For all the shade that Web3 enthusiasts throw on Web2, we must admit: Web2 is frigging amazing!
Buy things, not experiences!
It’s all about Minimalism these days. We love to say, “Buy experiences, not things”.
The desire to accumulate is an artefact of times when things were scarce.
Even a Lamborghini won't give you happiness after the first couple of rides, once the novelty wears off.
Instead, focus on accumulating experiences. Memories you can treasure forever.
Or so the logic goes.
Harold Lee makes a good counter-case:
While I appreciate the Stoic-style appraisal of what really brings happiness, economically, this analysis seems precisely backward. It amounts to saying that in an age of industrialization and globalism, when material goods are cheaper than ever, we should avoid partaking of this abundance.
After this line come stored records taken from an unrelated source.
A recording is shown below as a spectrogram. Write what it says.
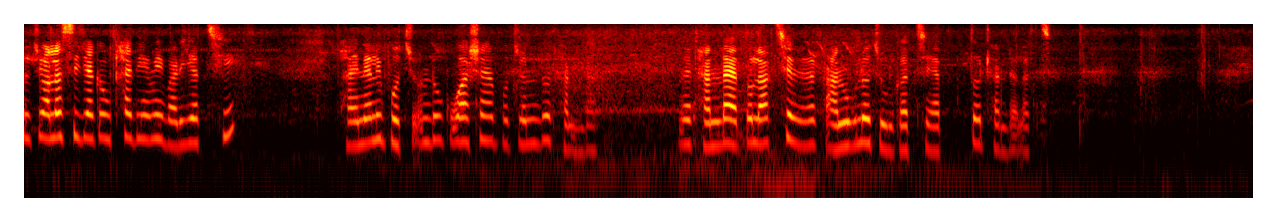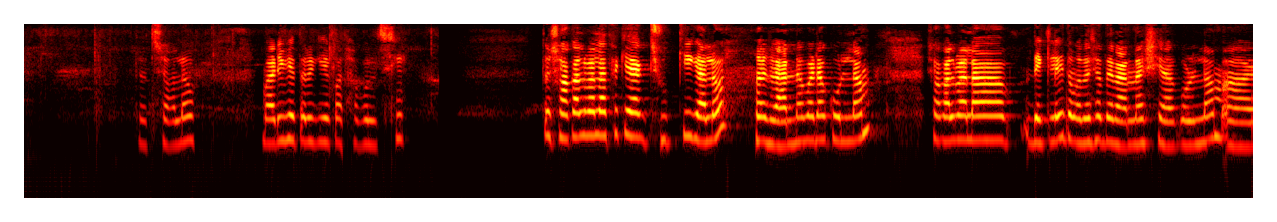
তো চলো সিজাকে উঠাই দিয়ে আমি বাড়ি যাচ্ছি। ফাইনালি প্রচণ্ড কুয়াশা, প্রচণ্ড ঠান্ডা। মানে ঠান্ডা এত লাগছে কানগুলো চুলকাচ্ছে, এত ঠান্ডা লাগছে। তো চলো বাড়ির ভেতরে গিয়ে কথা বলছি। তো সকালবেলা থেকে এক ঝুঁকি গেল রান্না বাড়া করলাম। সকালবেলা দেখলেই তোমাদের সাথে রান্না শেয়ার করলাম, আর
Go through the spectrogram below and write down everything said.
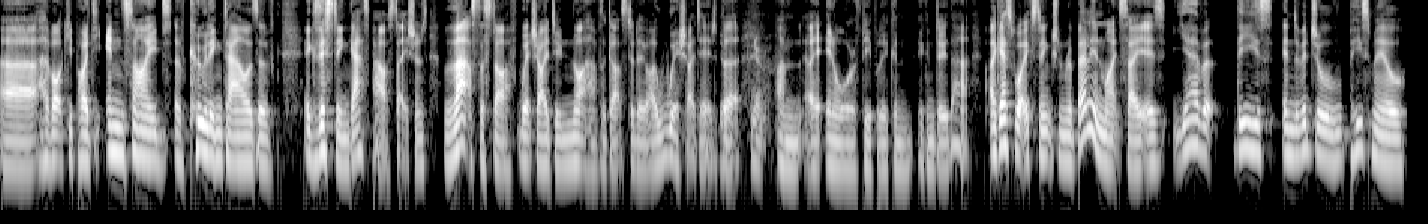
uh, have occupied the insides of cooling towers of existing gas power stations. That's the stuff which I do not have the guts to do. I wish I did, but yeah. I'm uh, in awe of people who can who can do that. I guess what Extinction Rebellion might say is, yeah, but these individual piecemeal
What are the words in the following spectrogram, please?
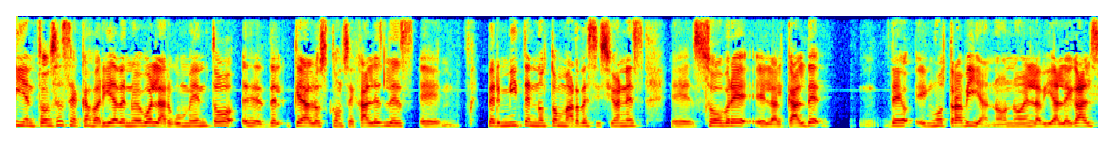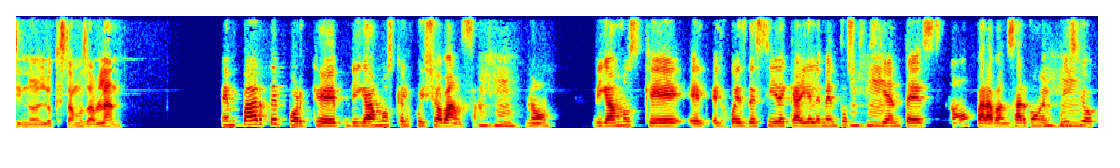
y entonces se acabaría de nuevo el argumento eh, que a los concejales les eh, permite no tomar decisiones eh, sobre el alcalde en otra vía, ¿no? No en la vía legal, sino en lo que estamos hablando. En parte porque digamos que el juicio avanza, ¿no? Digamos que el, juez decide que hay elementos suficientes, ¿no? Para avanzar con el juicio.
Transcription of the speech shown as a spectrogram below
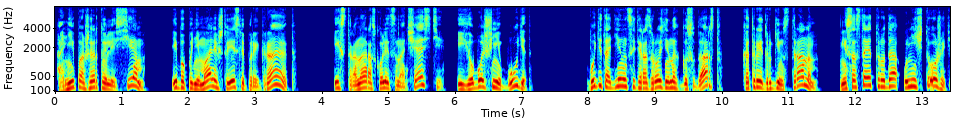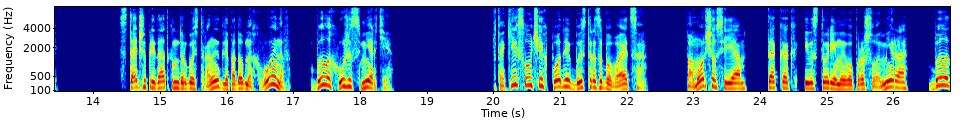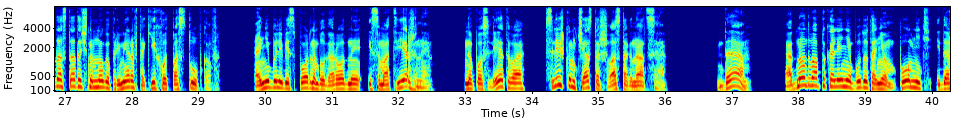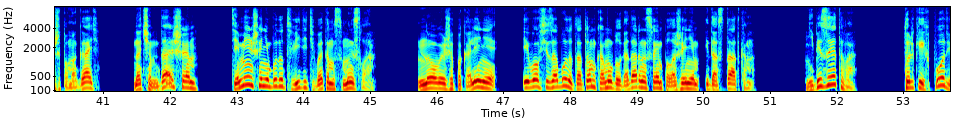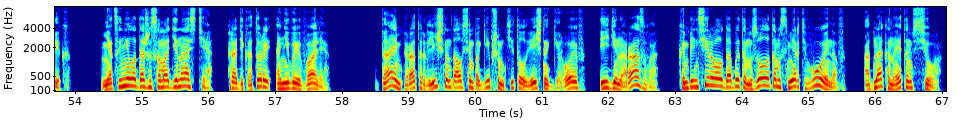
Они пожертвовали всем, ибо понимали, что если проиграют, их страна расколется на части, ее больше не будет. Будет 11 разрозненных государств, которые другим странам не составит труда уничтожить. Стать же придатком другой страны для подобных воинов было хуже смерти. В таких случаях подвиг быстро забывается. Поморщился я, так как и в истории моего прошлого мира было достаточно много примеров таких вот поступков. Они были бесспорно благородны и самоотвержены, но после этого слишком часто шла стагнация. Да, одно-два поколения будут о нем помнить и даже помогать, но чем дальше, тем меньше они будут видеть в этом смысла. Новые же поколения и вовсе забудут о том, кому благодарны своим положением и достатком. Не без этого. Только их подвиг не оценила даже сама династия, ради которой они воевали. Да, император лично дал всем погибшим титул вечных героев и единоразово компенсировал добытым золотом смерть воинов, однако на этом все.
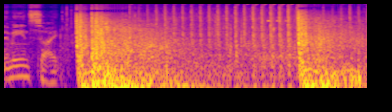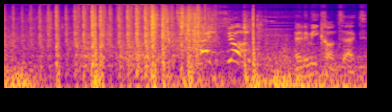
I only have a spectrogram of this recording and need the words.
Enemy in sight. Headshot. Enemy contact.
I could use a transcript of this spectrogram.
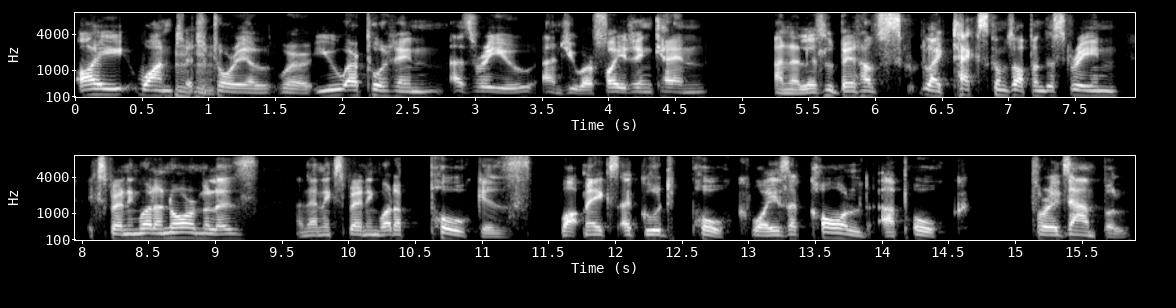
I want mm-hmm. a tutorial where you are put in as Ryu and you are fighting Ken and a little bit of like text comes up on the screen explaining what a normal is and then explaining what a poke is. What makes a good poke? Why is it called a poke for example?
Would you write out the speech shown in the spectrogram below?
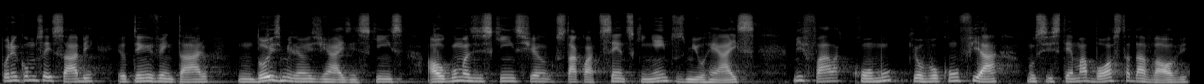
Porém, como vocês sabem, eu tenho inventário com 2 milhões de reais em skins. Algumas skins chegam a custar 400, 500 mil reais. Me fala como que eu vou confiar no sistema bosta da Valve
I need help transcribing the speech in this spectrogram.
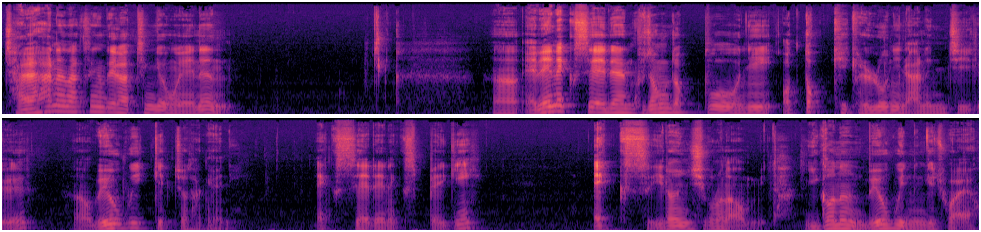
잘하는 학생들 같은 경우에는 어, lnx에 대한 부정적분이 어떻게 결론이 나는지를 어, 외우고 있겠죠 당연히 x lnx 빼기 x 이런 식으로 나옵니다. 이거는 외우고 있는 게 좋아요.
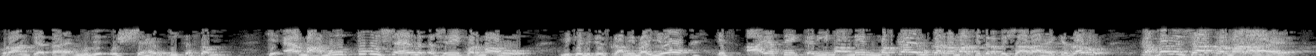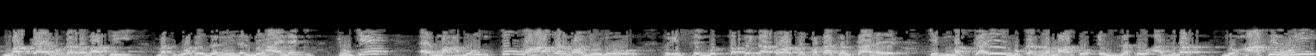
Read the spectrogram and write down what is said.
قرآن کہتا ہے، مجھے اس شہر کی قسم کہ اے محبوب، تم اس شہر میں تشریف فرما ہو۔ میٹھے میٹھے اسلامی بھائیوں، اس آیت کریمہ میں مکہ مکرمہ کی طرف اشارہ ہے کہ رب قسم ارشاد فرما رہا ہے مکہ مکرمہ کی۔ But what is the reason behind it کیونکہ اے محبوب تم وہاں پر موجود ہو۔ تو اس سے متفقہ طور پر پتا چلتا ہے کہ مکہ مکرمہ کو عزت و عظمت جو حاصل ہوئی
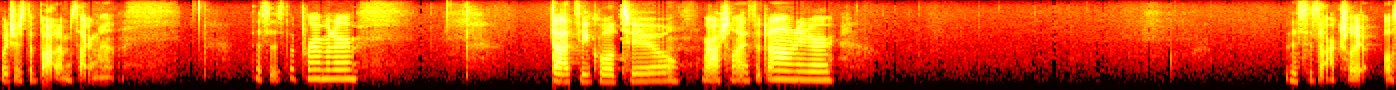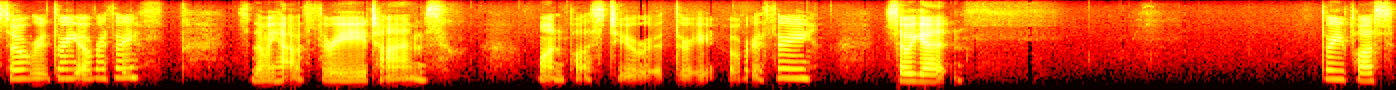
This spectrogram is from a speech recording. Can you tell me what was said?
which is the bottom segment. This is the perimeter. That's equal to, rationalize the denominator, this is actually also root 3 over 3. So then we have 3 times 1 plus 2 root 3 over 3. So we get 3 plus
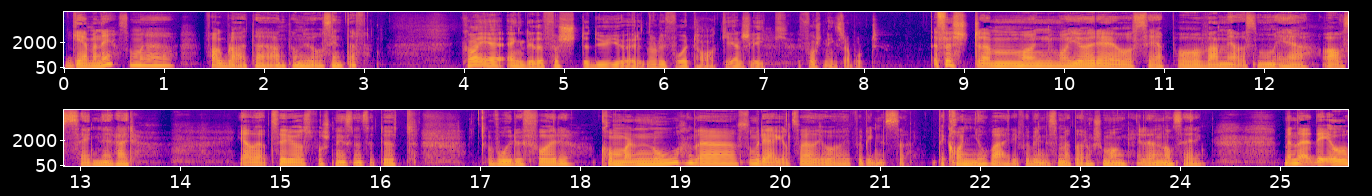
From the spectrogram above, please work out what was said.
Gemini, som er fagbladet til NTNU og Sintef. Hva er egentlig det første du gjør når du får tak i en slik forskningsrapport? Det første man må gjøre, er å se på hvem er det som er avsender her. Er det et seriøst forskningsinstitutt? Hvorfor kommer den nå? Det, som regel så er det jo i forbindelse Det kan jo være i forbindelse med et arrangement eller en lansering. Men det er jo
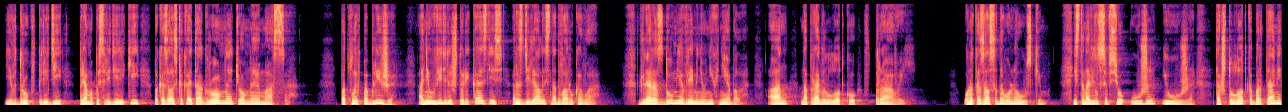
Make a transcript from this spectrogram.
И вдруг впереди, прямо посреди реки, показалась какая-то огромная темная масса. Подплыв поближе, они увидели, что река здесь разделялась на два рукава. Для раздумья времени у них не было. Ан направил лодку в правый. Он оказался довольно узким и становился все уже и уже, так что лодка бортами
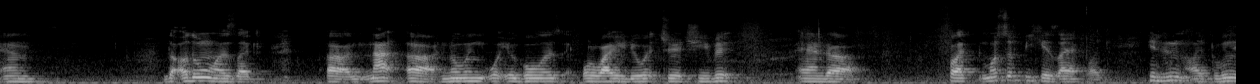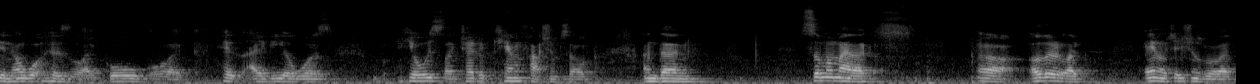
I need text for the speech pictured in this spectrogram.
and the other one was like uh, not uh, knowing what your goal is or why you do it to achieve it, and uh, for like most of PK's life, like he didn't like really know what his like goal or like his idea was. He always like tried to camouflage himself, and then some of my like uh, other like annotations were like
Instead, we should consume services afflicted by Baumol’s cost disease, taking long vacations and getting expensive haircuts which are just as hard to produce as ever.
Put that way, the focus on minimalism sounds like a new form of conspicuous consumption. Now that even the poor can afford material goods, let’s denigrate goods while highlighting the remaining luxuries that only the affluent can enjoy and show off to their friends.
Great article. Not least because he coins the term "experience economy rat race".
Nevertheless, I still think experiences are better than things, especially if they are free.
Let me give you an example from just this weekend:
The wife found out that this painting is in Singapore for two days (en route to London to be auctioned). And it’s only available for private viewing (translation: for potential bidders). But she wrote in to Sotheby’s, and they kindly agreed to let us come look at the painting.
Walking through the high security vault was quite something! Felt like we were in Tenet, but walking forward instead of backward.
The painting (a Magritte) was exquisite, of course. (And the closest I’ve been to $60 million).
That’s it for this week. As always, stay safe, healthy, and sane.
PS. Would love if you could share today’s edition on Twitter so more people can see it. Thanks a lot!